Further reading:
  • See a case history that embodies the benefits of this strategy here
  • And another showing the measurable uplift in calls and website visits through Google

Compliance matters: Don't play 'games' with Google reviews

This article has been prompted by our ever burgeoning file of the tricks some businesses resort to when trying to game their images in Google reviews. We have anonymised the screenshots that follow to protect the guilty, but please bear in mind that if we have such a file of wrongdoers you can be sure that the regulators do as well.



Apart from contravening Google's own T&Cs and the UK Competition & Markets Authority's regulations, what was the business thinking? Did they really believe that no-one would ever reference their Amazon vouchers? And did no-one think "This could really damage our credibility when our competitors understand what we have done to get our reviews"?


Again: in contravention of the CMAs regulations, which clearly and unequivocally state that any business that invites reviews must allow all its customers to write a review at a time of their own choosing. Why do some businesses persist in telegraphing the fact that they only invite 'happy' customers to post reviews by scoring 5.0 out of five, but with low absolute numbers of reviews, usually written over a protracted period, but sometimes all at once (see the example under 'Advanced cherry-picking' below)?

Advanced cherry-picking

A good (not great) score. And a significant number of reviews. But mine down into the pattern of the reviews themselves and what do we see? Eight out of only nine reviews written in the last twelve months score 1* and two years ago the business had less than thirty Google reviews, acquired over the previous five years, averaging just over 3.0. Over 140 reviews were written in a six week period in 2016. Questionable? surely. Obvious? Definitely.

This is a 'clever' one; it involves inviting customers to write a review to an independent reviews site that, by definition, will have far less visibility in search than Google and then inviting only those customers that have posted a five star review to that site to copy it across to Google. It can be done all at once (as we have strong suspicions in the case of the example above) or as a matter of ongoing policy.

Contracted-out cherry-picking

This one involves contracting someone else to do your dirty work; it sounds so plausible: 'We'll conduct a customer survey for you, then, when the customer has told us they think you are great (or words to that effect) we will invite them to post a review to Google (or any other reviews site of your choice). Another dark side of a pretty dark art: reputation management. This article was written five years ago, it is surprising just how current its main themes still are. And the central one?

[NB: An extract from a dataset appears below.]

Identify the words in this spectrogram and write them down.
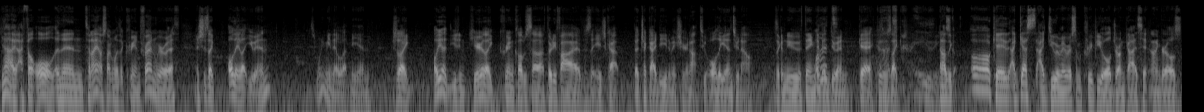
yeah, I, I felt old. And then tonight I was talking with a Korean friend we were with, and she's like, "Oh, they let you in?" I said, "What do you mean they let me in?" She's like, "Oh yeah, you didn't hear? Like Korean clubs, uh, 35 is the age cap, the check ID to make sure you're not too old to get into now. It's like a new thing they've been doing. Yeah, because That's like." crazy. And I was like, oh, okay, I guess I do remember some creepy old drunk guys hitting on girls.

If you need reputation management your business needs to look at itself and make some pretty fundamental changes to its CRM before adopting review management.

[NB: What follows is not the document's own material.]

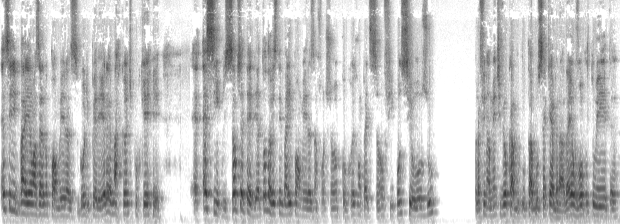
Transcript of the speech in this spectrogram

Why do businesses do this?

Often it's out of sheer laziness, or management ignorance of the CMA regulations, but whatever the reasoning that leads to using such a broken strategy (we repeat: do the businesses involved think their competitors will never notice?) it leaves a highly visible paper trail for the regulators to follow (how much more visible than a pattern of Google reviews could a paper trail be?).

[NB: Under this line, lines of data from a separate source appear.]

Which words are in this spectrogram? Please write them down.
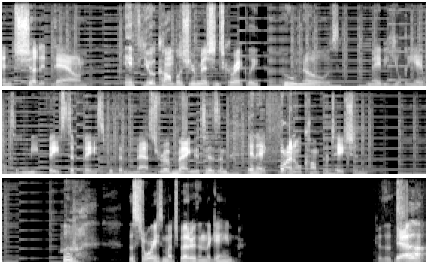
and shut it down. If you accomplish your missions correctly, who knows? Maybe you'll be able to meet face to face with the Master of Magnetism in a final confrontation. Whew. The story's much better than the game. Because it's Yeah,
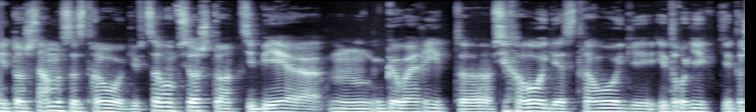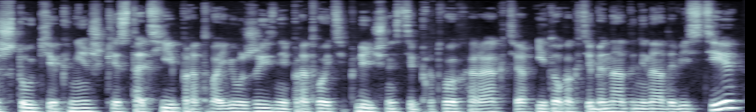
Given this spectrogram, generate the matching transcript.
И то же самое с астрологией. В целом все, что тебе говорит э, психология, астрология и другие какие-то штуки, книжки, статьи про твою жизнь, и про твой тип личности, про твой характер и то, как тебе надо, не надо вести.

But most of all we think it's about fear. The reason online retailers have adopted reviews with such alacrity but their fellows in service businesses have done the opposite is the recognition that whereas we all expect to see shoes and shirts scoring 4 out of 5 on a shopping site (and will then go on to buy those shoes and shirts) a single well-written negative Google review of a service business has the capacity to deflect significant business, even to stop the phone ringing altogether (if you have any doubts about this, please read this story, which made the national press).

There's no need!

This is the crazy thing: if you are actually run a customer focused-business you can adopt a proper professional review management strategy that will get you the results you deserve whist addressing the 'fear factor'.

And that strategy has a name? HelpHound, of course. 

Further reading: